### Data shown
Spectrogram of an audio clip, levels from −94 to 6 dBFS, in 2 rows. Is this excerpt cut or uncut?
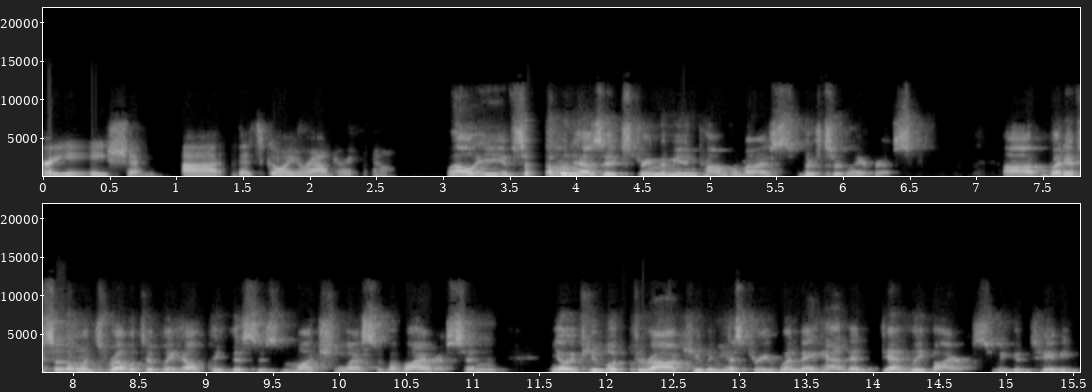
uncut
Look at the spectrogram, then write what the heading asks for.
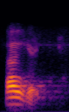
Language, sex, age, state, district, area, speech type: Punjabi, male, 30-45, Punjab, Fatehgarh Sahib, rural, conversation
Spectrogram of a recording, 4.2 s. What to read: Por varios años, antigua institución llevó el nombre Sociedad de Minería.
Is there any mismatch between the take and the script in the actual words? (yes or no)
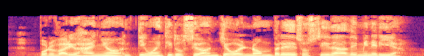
no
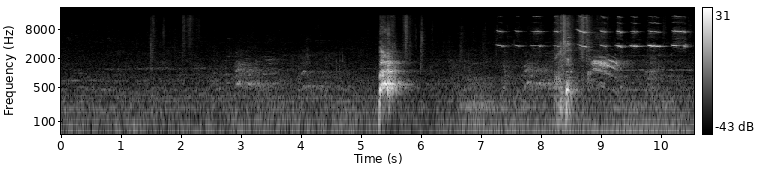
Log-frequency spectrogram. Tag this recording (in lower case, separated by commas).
outside, rural or natural, animal, speech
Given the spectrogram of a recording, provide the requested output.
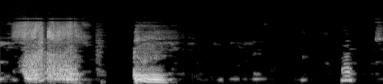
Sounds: Sneeze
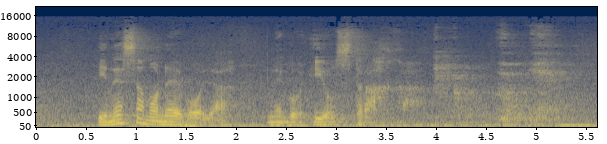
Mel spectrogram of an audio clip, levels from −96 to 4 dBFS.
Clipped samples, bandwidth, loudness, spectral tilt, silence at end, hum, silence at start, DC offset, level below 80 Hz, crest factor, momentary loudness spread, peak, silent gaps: under 0.1%; 15.5 kHz; -17 LUFS; -5.5 dB/octave; 0 s; none; 0 s; 0.7%; -24 dBFS; 16 dB; 12 LU; 0 dBFS; none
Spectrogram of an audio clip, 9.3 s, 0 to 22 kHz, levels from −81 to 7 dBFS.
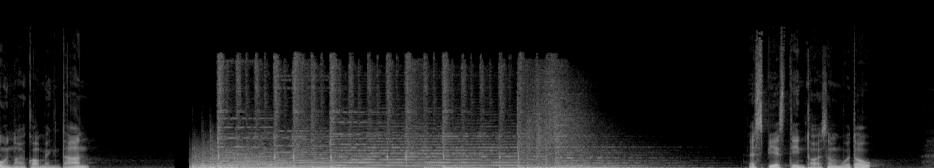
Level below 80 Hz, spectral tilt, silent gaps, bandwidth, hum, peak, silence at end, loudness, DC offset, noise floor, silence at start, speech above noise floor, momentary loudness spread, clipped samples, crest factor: -32 dBFS; -5.5 dB/octave; 1.74-1.87 s; 17.5 kHz; none; -8 dBFS; 0.6 s; -27 LUFS; under 0.1%; -60 dBFS; 0 s; 35 dB; 9 LU; under 0.1%; 18 dB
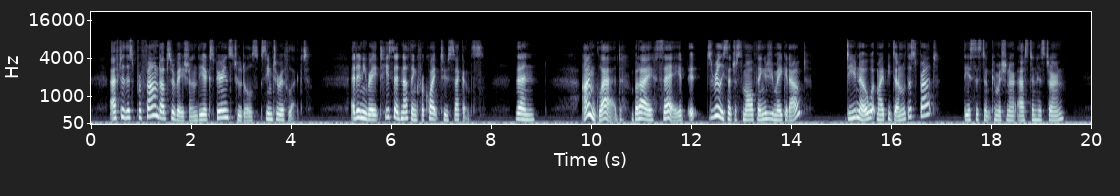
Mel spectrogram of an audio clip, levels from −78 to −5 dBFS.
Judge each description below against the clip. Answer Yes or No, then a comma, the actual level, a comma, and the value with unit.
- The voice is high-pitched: No, medium, 180 Hz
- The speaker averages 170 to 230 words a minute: No, average, 160 wpm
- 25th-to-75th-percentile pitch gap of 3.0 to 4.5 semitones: No, average, 4.9 semitones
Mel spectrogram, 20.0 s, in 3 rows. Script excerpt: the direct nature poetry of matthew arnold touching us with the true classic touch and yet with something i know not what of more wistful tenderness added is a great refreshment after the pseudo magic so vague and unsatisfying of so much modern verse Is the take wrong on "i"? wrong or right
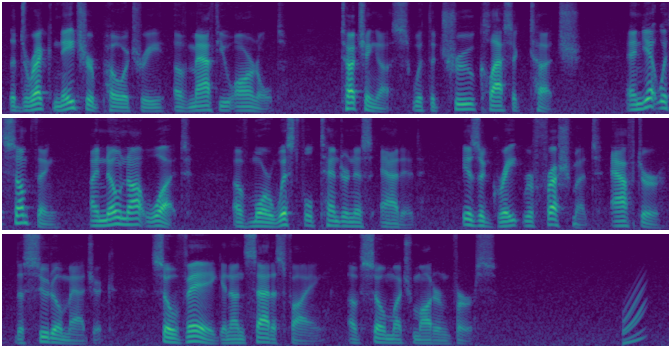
right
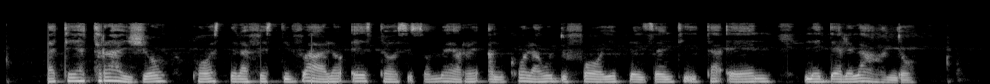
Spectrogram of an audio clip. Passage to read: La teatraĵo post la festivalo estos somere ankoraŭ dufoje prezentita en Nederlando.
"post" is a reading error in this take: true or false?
false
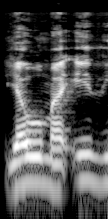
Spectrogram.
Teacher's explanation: یومئذ زیر کی آواز ہے تو زیر کو واو کے ساتھ ملا کر غنہ کر دیں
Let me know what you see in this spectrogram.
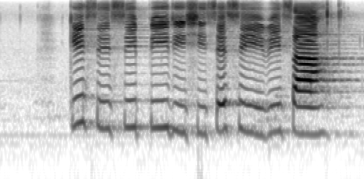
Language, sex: Northern Sotho, female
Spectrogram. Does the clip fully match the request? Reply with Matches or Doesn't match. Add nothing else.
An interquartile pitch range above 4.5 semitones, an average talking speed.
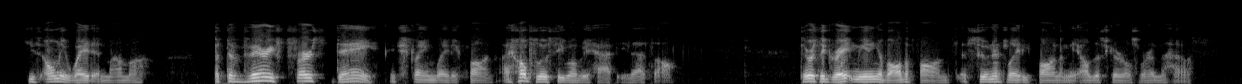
Doesn't match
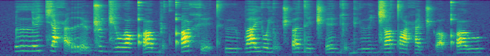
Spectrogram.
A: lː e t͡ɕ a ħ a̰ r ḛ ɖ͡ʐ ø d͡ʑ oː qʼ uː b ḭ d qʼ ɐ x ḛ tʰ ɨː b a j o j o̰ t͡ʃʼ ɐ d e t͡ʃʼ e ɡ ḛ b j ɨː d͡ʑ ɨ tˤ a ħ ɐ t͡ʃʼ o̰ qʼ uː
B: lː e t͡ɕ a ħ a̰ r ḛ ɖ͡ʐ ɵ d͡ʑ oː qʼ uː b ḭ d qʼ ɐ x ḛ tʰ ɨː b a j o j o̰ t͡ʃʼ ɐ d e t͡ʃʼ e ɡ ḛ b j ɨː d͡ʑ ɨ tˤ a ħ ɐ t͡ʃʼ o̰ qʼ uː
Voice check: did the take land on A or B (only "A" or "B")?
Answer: B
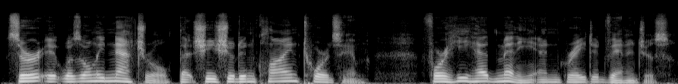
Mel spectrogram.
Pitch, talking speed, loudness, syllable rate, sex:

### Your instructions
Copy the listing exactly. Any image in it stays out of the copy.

### Answer box
Spectrogram of an audio clip, levels from −94 to 6 dBFS, in 2 rows. Is this excerpt cut or uncut?
uncut
Look at the spectrogram, then write what the heading asks for.
Language, sex, age, state, district, area, speech type: Punjabi, male, 30-45, Punjab, Fatehgarh Sahib, rural, conversation
Spectrogram of a recording, 4.2 s. What to read: Por varios años, antigua institución llevó el nombre Sociedad de Minería.
Is there any mismatch between the take and the script in the actual words? (yes or no)
no
Log-frequency spectrogram. Tag this recording (in lower case, separated by commas).
outside, rural or natural, animal, speech
Given the spectrogram of a recording, provide the requested output.
Sounds: Sneeze
Mel spectrogram of an audio clip, levels from −96 to 4 dBFS.
Clipped samples, bandwidth, loudness, spectral tilt, silence at end, hum, silence at start, DC offset, level below 80 Hz, crest factor, momentary loudness spread, peak, silent gaps: under 0.1%; 15.5 kHz; -17 LUFS; -5.5 dB/octave; 0 s; none; 0 s; 0.7%; -24 dBFS; 16 dB; 12 LU; 0 dBFS; none
Spectrogram of an audio clip, 9.3 s, 0 to 22 kHz, levels from −81 to 7 dBFS.
Level below 80 Hz, spectral tilt, silent gaps, bandwidth, hum, peak, silence at end, loudness, DC offset, noise floor, silence at start, speech above noise floor, momentary loudness spread, clipped samples, crest factor: -32 dBFS; -5.5 dB/octave; 1.74-1.87 s; 17.5 kHz; none; -8 dBFS; 0.6 s; -27 LUFS; under 0.1%; -60 dBFS; 0 s; 35 dB; 9 LU; under 0.1%; 18 dB
Mel spectrogram of an audio clip, levels from −78 to −5 dBFS.
Judge each description below against the clip. Answer Yes or No, then a comma, the actual level, a comma, and the value with unit.
- The voice is high-pitched: No, medium, 180 Hz
- The speaker averages 170 to 230 words a minute: No, average, 160 wpm
- 25th-to-75th-percentile pitch gap of 3.0 to 4.5 semitones: No, average, 4.9 semitones
Mel spectrogram, 20.0 s, in 3 rows. Script excerpt: the direct nature poetry of matthew arnold touching us with the true classic touch and yet with something i know not what of more wistful tenderness added is a great refreshment after the pseudo magic so vague and unsatisfying of so much modern verse Is the take wrong on "i"? wrong or right
right
Spectrogram of an audio clip. Passage to read: La teatraĵo post la festivalo estos somere ankoraŭ dufoje prezentita en Nederlando.
"post" is a reading error in this take: true or false?
false
Spectrogram.
Teacher's explanation: یومئذ زیر کی آواز ہے تو زیر کو واو کے ساتھ ملا کر غنہ کر دیں
Let me know what you see in this spectrogram.
Language, sex: Northern Sotho, female
Spectrogram. Does the clip fully match the request? Reply with Matches or Doesn't match. Add nothing else.
An interquartile pitch range above 4.5 semitones, an average talking speed.
Doesn't match
Spectrogram.
A: lː e t͡ɕ a ħ a̰ r ḛ ɖ͡ʐ ø d͡ʑ oː qʼ uː b ḭ d qʼ ɐ x ḛ tʰ ɨː b a j o j o̰ t͡ʃʼ ɐ d e t͡ʃʼ e ɡ ḛ b j ɨː d͡ʑ ɨ tˤ a ħ ɐ t͡ʃʼ o̰ qʼ uː
B: lː e t͡ɕ a ħ a̰ r ḛ ɖ͡ʐ ɵ d͡ʑ oː qʼ uː b ḭ d qʼ ɐ x ḛ tʰ ɨː b a j o j o̰ t͡ʃʼ ɐ d e t͡ʃʼ e ɡ ḛ b j ɨː d͡ʑ ɨ tˤ a ħ ɐ t͡ʃʼ o̰ qʼ uː
Voice check: did the take land on A or B (only "A" or "B")?
Answer: B
Mel spectrogram.
Pitch, talking speed, loudness, syllable rate, sex:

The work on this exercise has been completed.